The doctors said that PAHO violated the Trafficking Victims Protection Act by facilitating the program.

PAHO moved to dismiss the lawsuit, citing a U.S. law that gives international organizations the same immunity from being sued as foreign governments under the Foreign Sovereign Immunities Act.

U.S. District Judge James Boasberg agreed that claims related to PAHO’s activities outside the United States were barred, and dismissed them. However, he said claims could proceed based on PAHO’s financial activity because the FSIA does not apply when an action “is based upon a commercial activity carried on in the United States.”

On appeal, PAHO argued that the doctors’ action was not “based upon” the financial transactions in the United States, but rather on foreign conduct. In Tuesday’s opinion penned by U.S. Circuit Judge Karen Henderson, the D.C. Circuit said that the financial transactions, allegedly made in furtherance of trafficking, could stand on their own as a cause of action.

Circuit Judges David Tatel and Cornelia Pillard joined in the opinion.

U.S. officials have previously said that Cuba relies on forced labor in “medical missions” abroad for income.

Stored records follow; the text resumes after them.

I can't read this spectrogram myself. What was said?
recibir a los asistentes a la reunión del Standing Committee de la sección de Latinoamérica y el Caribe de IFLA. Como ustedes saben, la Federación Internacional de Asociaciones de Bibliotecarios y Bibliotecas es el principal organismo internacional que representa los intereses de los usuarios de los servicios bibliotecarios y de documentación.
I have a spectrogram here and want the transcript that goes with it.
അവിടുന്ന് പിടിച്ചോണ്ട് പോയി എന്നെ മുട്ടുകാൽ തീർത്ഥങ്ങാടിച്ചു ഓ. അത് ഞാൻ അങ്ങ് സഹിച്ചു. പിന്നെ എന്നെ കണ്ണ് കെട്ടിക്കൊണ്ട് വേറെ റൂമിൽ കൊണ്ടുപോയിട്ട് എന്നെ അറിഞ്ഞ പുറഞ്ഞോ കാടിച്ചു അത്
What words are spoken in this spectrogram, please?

The case is Rodriguez v. Pan American Health Organization, D.C. Circuit U.S. Court of Appeals, No. 20-7114.

For PAHO: David Bowker of Wilmer Cutler Pickering Hale and Dorr

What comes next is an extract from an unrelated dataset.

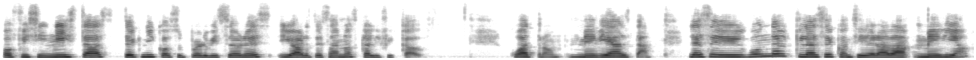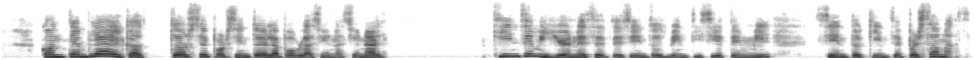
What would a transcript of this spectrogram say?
Oficinistas, técnicos supervisores y artesanos calificados. 4. Media alta. La segunda clase considerada media contempla el 14% de la población nacional. 15.727.115 personas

For the doctors: Samuel Dubbin of Dubbin & Kravetz

https://www.reuters.com/legal/litigation/public-health-org-must-face-cuban-doctors-trafficking-claims-2022-03-29/

The Washington Post, April 5, 2021

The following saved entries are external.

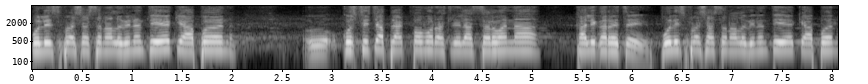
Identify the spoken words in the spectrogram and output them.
पोलीस प्रशासनाला विनंती आहे की आपण कुस्तीच्या प्लॅटफॉर्मवर असलेल्या सर्वांना खाली करायचंय. पोलीस प्रशासनाला विनंती आहे की आपण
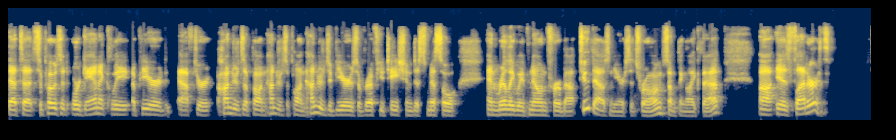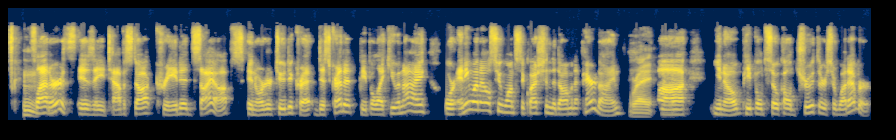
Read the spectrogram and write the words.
that uh, supposed organically appeared after hundreds upon hundreds upon hundreds of years of refutation dismissal and really we've known for about 2000 years it's wrong something like that uh, is flat Earth. Hmm. Flat Earth is a Tavistock created psyops in order to discredit people like you and I, or anyone else who wants to question the dominant paradigm. Right. Uh, you know, people so-called truthers or whatever.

Letters to the Editor

Opinion: Cuba’s powerhouse status comes through repression

April 5, 2021 at 4:35 p.m. EDT

The March 31 news article “Cuba could become a vaccine powerhouse” pointed out that Havana wants to soften its image as a “broadly authoritarian country” that has done “some pretty bad things.” Cuban doctors and journalists who raised the alarm in prior outbreaks on the island were locked up and punished.

Desi Mendoza Rivero was arrested on June 25, 1997, for warning about a dengue epidemic in Cuba. On Nov. 24, 1997, he was sentenced to eight years in prison for “enemy propaganda.” Amnesty International declared him a prisoner of conscience and campaigned for his freedom. Dr. Rivero’s claims were eventually confirmed, and he was forcibly exiled.

On Sept. 2, 2016, the Associated Press reported that Cuba had “remarkable success in containing Zika virus.” On Jan. 8, 2019, New Scientist reported the whole story when the facts became known: “Cuba failed to report thousands of Zika virus cases in 2017.”

Repression patterns during this pandemic in Cuba indicate officials seek to downplay covid-19’s severity on the island. According to Duane Gubler at the Duke-NUS Medical School in Singapore, “Cuba has a history of not reporting epidemics until they become obvious,” and that is pretty bad.

John Suarez, Falls Church

The writer is executive director of the Center for a Free Cuba.

https://www.washingtonpost.com/opinions/letters-to-the-editor/cubas-powerhouse-status-comes-through-repression/2021/04/05/5956ab80-93c6-11eb-aadc-af78701a30ca_story.html